AYUTTHAYA, Thailand – Soccer fans in Thailand watched on Tuesday a World Cup-themed elephant soccer event at a school north of Bangkok, as football fever begins to grip the Southeast Asian nation with the tournament just days away.
At Ayutthaya Wittayalai School, about an hour outside Bangkok, students and visitors were treated to a mock World Cup game featuring student soccer players and trained elephants.
With mahouts riding on their backs, elephants “representing” several nations’ that will appear at the World Cup in Russia, which kicks off on Thursday, took on the school players, winning the match 2-1.
The elephants played against the students by kicking the ball with impressive dexterity, and carrying it with their trunks as they bore down on the goal, giving them somewhat of an unfair advantage against their smaller, bipedal opponents.
Flags of the teams that will feature in Russia, such as Argentina, Spain, Brazil, Japan and France were drawn on the elephants with watercolor paint safe for animals.
The event, which lasted from around 9:00-11:00 am, also featured a penalty shootout, and was preceded by a parade and marching band attended by school pupils as well as foreign visitors.
The nine elephants were from the Ayutthaya Elephant Palace and Royal Kraal, and ranged from four to 20 years of age – two of them female and seven males.
The event was reportedly held both to promote the upcoming World Cup, which runs from June 14-July 15, as well as to promote tourism in Ayutthaya, a former royal capital.
Although the elephants appeared to be in decent spirits, there are widespread objections to the mammals being trained and used in captivity for entertainment in the Southeast Asian country.
The government in 1998 established a National Elephant Day to recognize the animal – Thailand’s national symbol – and to raise awareness of the challenges the wild pachyderm population faces, though wildlife advocates say the creatures deserve more protection and respect than they receive.
The population of wild elephants in Thailand has dwindled from 300,000 a hundred years ago to around 3,000 today.
“These gentle giants, while revered in the country, are not free from abuse,” according to the nonprofit Save Elephant Foundation.
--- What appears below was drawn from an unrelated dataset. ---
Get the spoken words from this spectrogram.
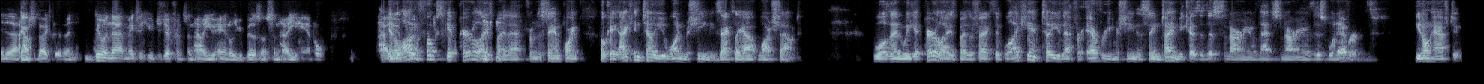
into that perspective, and doing that makes a huge difference in how you handle your business and how you handle how And you a lot of folks get paralyzed by that from the standpoint, okay, I can tell you one machine exactly how it washed out. Well, then we get paralyzed by the fact that, well, I can't tell you that for every machine at the same time because of this scenario, that scenario, this whatever. You don't have to.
The NGO runs programs to rescue and rehabilitate elephants from the tourist and illegal logging industries, which the NGO says use inhumane training practices, including torturing baby elephants, to create obedience in naturally wild creatures.